THE MOST disturbing thing isn't that Sen. Harry M. Reid (D-Nev.) accepted free ringside tickets to Las Vegas boxing matches, worth between several hundred and several thousand dollars each. It's that even when pressed the senator didn't see anything wrong with taking the freebies at the same time he was pushing federal legislation to oversee the industry. "I would be criticized if I didn't go," he said after the Associated Press broke the story. "It's just like going to an Ohio State football game, an Arizona State football game -- in Nevada, boxing is it."
Senate rules, which normally limit gifts to $50, don't bar more valuable presents from state and local governments, and the tickets in this case came from the Nevada Athletic Commission, a state agency. The rules don't even require that such gifts be disclosed, which reflects a problem with the rules, not with Mr. Reid's behavior.
Nor was Mr. Reid doing the athletic commission's bidding; to the contrary, he was pushing legislation it opposed, and there's no indication that he changed his position after attending the fights.
But commission officials were eager for an opportunity to lobby the senator -- and where better than ringside?
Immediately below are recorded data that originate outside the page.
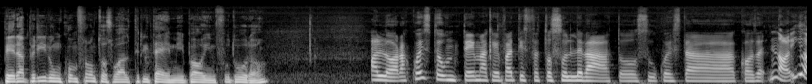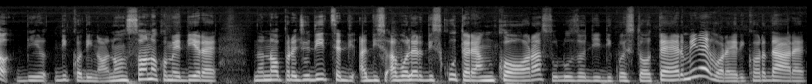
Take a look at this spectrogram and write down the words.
per aprire un confronto su altri temi poi in futuro? Allora, questo è un tema che infatti è stato sollevato su questa cosa. No, io di, dico di no, non sono come dire, non ho pregiudizi a, a, voler discutere ancora sull'uso di, di questo termine, vorrei ricordare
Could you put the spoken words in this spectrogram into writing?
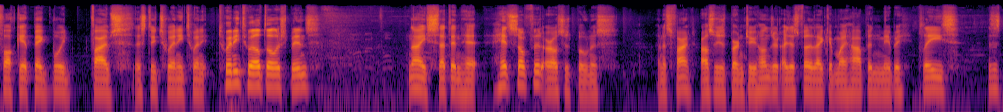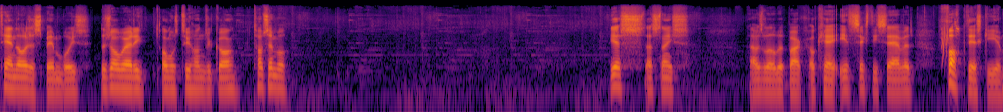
Fuck it, big boy vibes. Let's do 20, 20, 20 $12 spins. Nice, that didn't hit. Hit something or else just bonus. And it's fine. Or else we just burn 200. I just feel like it might happen, maybe. Please. This is $10 a spin, boys. There's already almost 200 gone. Top symbol. Yes, that's nice. That was a little bit back. Okay, 867. Fuck this game.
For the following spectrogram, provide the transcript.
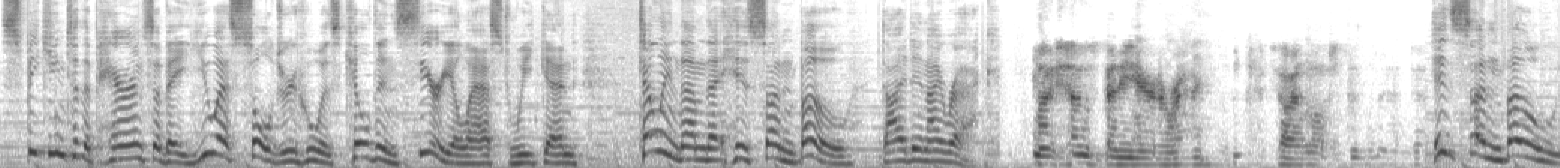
speaking to the parents of a US soldier who was killed in Syria last weekend, telling them that his son Beau died in Iraq. My son's been year in Iraq, so I lost. His son Beau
This is the point of rules on gifts: It's unseemly for lawmakers to be accepting benefits from those who are trying to influence them on legislation. The Senate Ethics Manual cautions that lawmakers "should be wary of accepting any gift where it appears that the gift is motivated by a desire to reward, influence, or elicit favorable official action."
Sen. John McCain (R-Ariz.), who teamed up with Mr. Reid on the boxing legislation, got that point. As reported by the AP's John Solomon, Mr. McCain joined Mr. Reid at a championship fight in 2004 but paid $3,400 for tickets for himself and his wife. Mr. Reid explained the difference this way: "He came here to watch the fight, I came here to work for the state of Nevada and to watch the fight."
Mr. Reid first declared that he would continue to take free tickets, then reversed course the next day "to avoid even the faintest appearance of impropriety." Maybe he got an inkling: It's this culture of entitlement that offends ordinary Americans -- who don't get free ringside seats and who have to settle for pay-per-view.